Updated on 20 July 2012
Lack of visibility of small companies led to the need for smaller exchanges
India's leading bourses National Stock Exchange and Bombay Stock Exchange launched their separate platforms for small and medium enetrprises, Emerge and BSESME, respectively, on March 13, 2012. This was a long awaited move following Securities and Exchange Board of India (SEBI) laid down the framework for such a trading platform in 2008 and detailed guidelines in May 2011. Both the exchanges are going to run based on these guidelines. Since their start, both Emerge and BSESME have had one company each listed on their platforms. With the launch of such an exchange, India joins the league of other countries, such as the UK (Alternate Investment Market or AIM), China (Chinex), Hong Kong (Growth Enterprise Market or GEM) and Japan (Market of the high-growth and emerging stocks or MOTHERS) with similar exchanges.
Termed to be drivers for today's entrepreneur driven economy, SMEs are said to contribute 40 percent of exports employing over 60 million people according to the SME Chamber of India. For a group that contributes over 17 percent of the GDP, adequate support from the government is rightfully warranted. Hence in the latest budget, a corpus of approximately 906 million (Rs 5,000 crore) has been allocated for the Small Industries Development Bank of India (SIDBI). Industry experts hope that a significant portion of this is reserved for the healthcare sector.
The need for the exchange rose primarily from the want of good visibility for smaller companies. Mr Ravi Tyagi, head, Emerge, NSE Exchange, explains the difference. "In the former (the main board), there are larger companies that are mature with around 1,00,000 investors and small companies tend to get lost. At an SME exchange, the issues are smaller. Also, the risk is higher and there is more uncertainty. However, the people who invest in such companies are generally those who are well-informed and resourceful, and interested in investing in such fast growing companies."
What does it mean for biotech?
The growth of the biotech industry, though replete with expectations a decade ago, did not translate into a lot of initial public offerings (IPOs) for a variety of factors. In fact, barring a few companies such as Biocon, Zydus Cadila, Suven Life Sciences and Camson Biotech, very few biotech companies have gone the IPO way to raise money. "Biotech companies in India have failed to scale up and get to a size where they can be potentially listed and attract capital market attention," says Mr Nitin Deshmukh, CEO, private equity, Kotak Investment Advisors.
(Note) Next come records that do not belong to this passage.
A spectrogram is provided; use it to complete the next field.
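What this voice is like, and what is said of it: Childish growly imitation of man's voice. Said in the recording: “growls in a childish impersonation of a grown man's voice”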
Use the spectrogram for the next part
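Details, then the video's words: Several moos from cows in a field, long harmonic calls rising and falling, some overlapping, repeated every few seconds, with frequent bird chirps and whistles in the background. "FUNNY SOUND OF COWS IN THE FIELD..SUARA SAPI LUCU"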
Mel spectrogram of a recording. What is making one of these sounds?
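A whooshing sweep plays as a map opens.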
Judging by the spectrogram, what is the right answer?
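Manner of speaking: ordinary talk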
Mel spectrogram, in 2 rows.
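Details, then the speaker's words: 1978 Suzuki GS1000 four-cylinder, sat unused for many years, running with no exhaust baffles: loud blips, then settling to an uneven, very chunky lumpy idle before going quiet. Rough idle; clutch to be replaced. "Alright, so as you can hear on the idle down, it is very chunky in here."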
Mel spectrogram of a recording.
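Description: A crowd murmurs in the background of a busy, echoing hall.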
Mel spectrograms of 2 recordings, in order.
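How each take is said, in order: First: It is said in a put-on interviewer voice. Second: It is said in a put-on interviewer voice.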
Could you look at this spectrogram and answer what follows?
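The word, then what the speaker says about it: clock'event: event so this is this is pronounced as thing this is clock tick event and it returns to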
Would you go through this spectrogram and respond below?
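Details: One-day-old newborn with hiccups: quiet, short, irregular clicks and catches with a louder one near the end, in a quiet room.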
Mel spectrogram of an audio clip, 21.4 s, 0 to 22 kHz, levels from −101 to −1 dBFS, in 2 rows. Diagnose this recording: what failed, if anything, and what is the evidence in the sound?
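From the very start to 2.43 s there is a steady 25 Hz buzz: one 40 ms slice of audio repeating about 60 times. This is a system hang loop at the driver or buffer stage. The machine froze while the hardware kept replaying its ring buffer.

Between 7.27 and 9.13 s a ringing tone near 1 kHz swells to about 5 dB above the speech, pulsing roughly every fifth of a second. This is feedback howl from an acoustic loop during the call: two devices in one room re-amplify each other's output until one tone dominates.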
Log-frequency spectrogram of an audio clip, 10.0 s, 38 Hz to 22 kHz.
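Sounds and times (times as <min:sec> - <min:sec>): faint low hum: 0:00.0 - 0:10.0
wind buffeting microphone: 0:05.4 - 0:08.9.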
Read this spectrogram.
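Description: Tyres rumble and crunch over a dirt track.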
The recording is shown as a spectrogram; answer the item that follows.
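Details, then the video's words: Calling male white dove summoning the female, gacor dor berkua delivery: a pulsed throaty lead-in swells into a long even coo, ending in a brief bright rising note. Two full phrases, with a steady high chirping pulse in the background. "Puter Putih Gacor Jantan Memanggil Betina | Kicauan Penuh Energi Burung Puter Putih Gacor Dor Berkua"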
Mr Deshmukh adds, "There was a lot of build up that happened after Biocon's listing in 2004, but somewhere the hype has failed to deliver. That is why capital markets and investment bankers have not been very receptive to this industry. There are very few investment banks who are investing in this sector."
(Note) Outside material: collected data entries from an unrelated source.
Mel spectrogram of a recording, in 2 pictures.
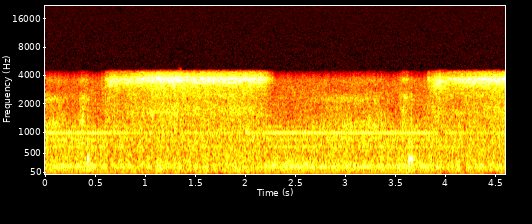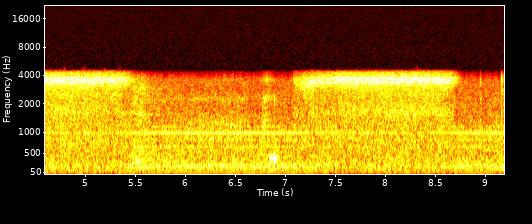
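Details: Snoring in a sleeping man, recorded on an Android phone: three long, hissing breath noises about 1.5 seconds each, repeating roughly every 3 seconds with quieter gaps.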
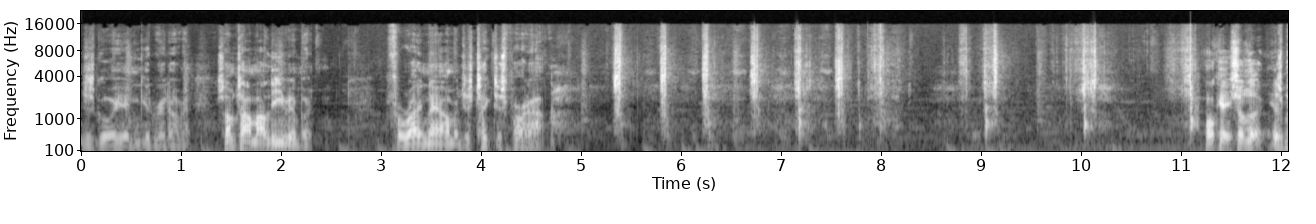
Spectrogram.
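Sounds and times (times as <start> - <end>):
knife chopping on wooden board: 4.7 - 11.3.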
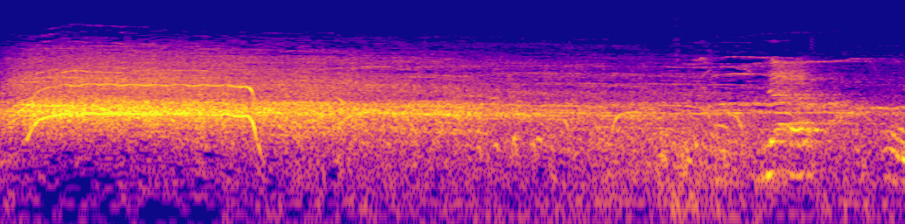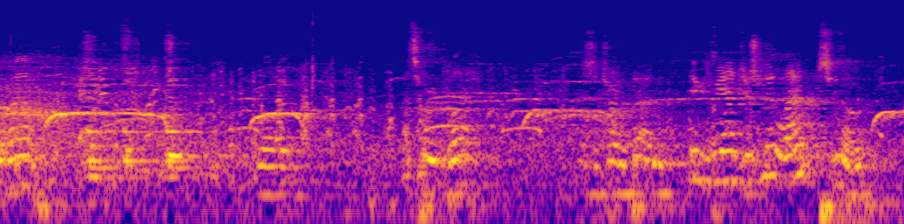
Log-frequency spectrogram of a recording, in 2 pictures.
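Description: A crowd of girls lets out a loud, sustained scream for several seconds, which then fades into scattered laughter, whoops and chatter across the room.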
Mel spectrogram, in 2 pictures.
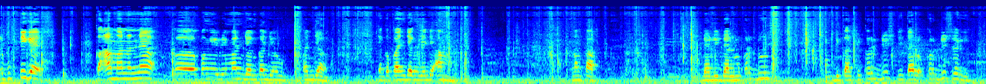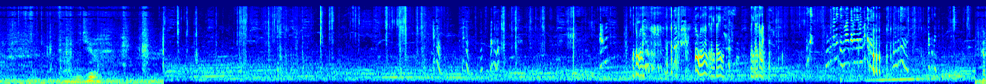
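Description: Cardboard rustles and crinkles as it is handled.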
The ability to sustain growth throughout has been vital for the success of any company to have a successful fund raising experience at the stock markets. Mr Dhirendra Kumar, founder and CMD, Camson Biotech, talks about his experience of getting listed on the main exchanges. "For a company such as ours, we had very few options for private equity funding. Not many wanted to invest in research and development. There was a huge difference in our revenues after getting listed. We opened at Rs 180 at a face value of Rs 10 in 2008 at the BSE. Today, raising funds is not a serious issue anymore. Also, since bioagri is not very equipment-intensive compared to other sectors, scaling up is not as difficult."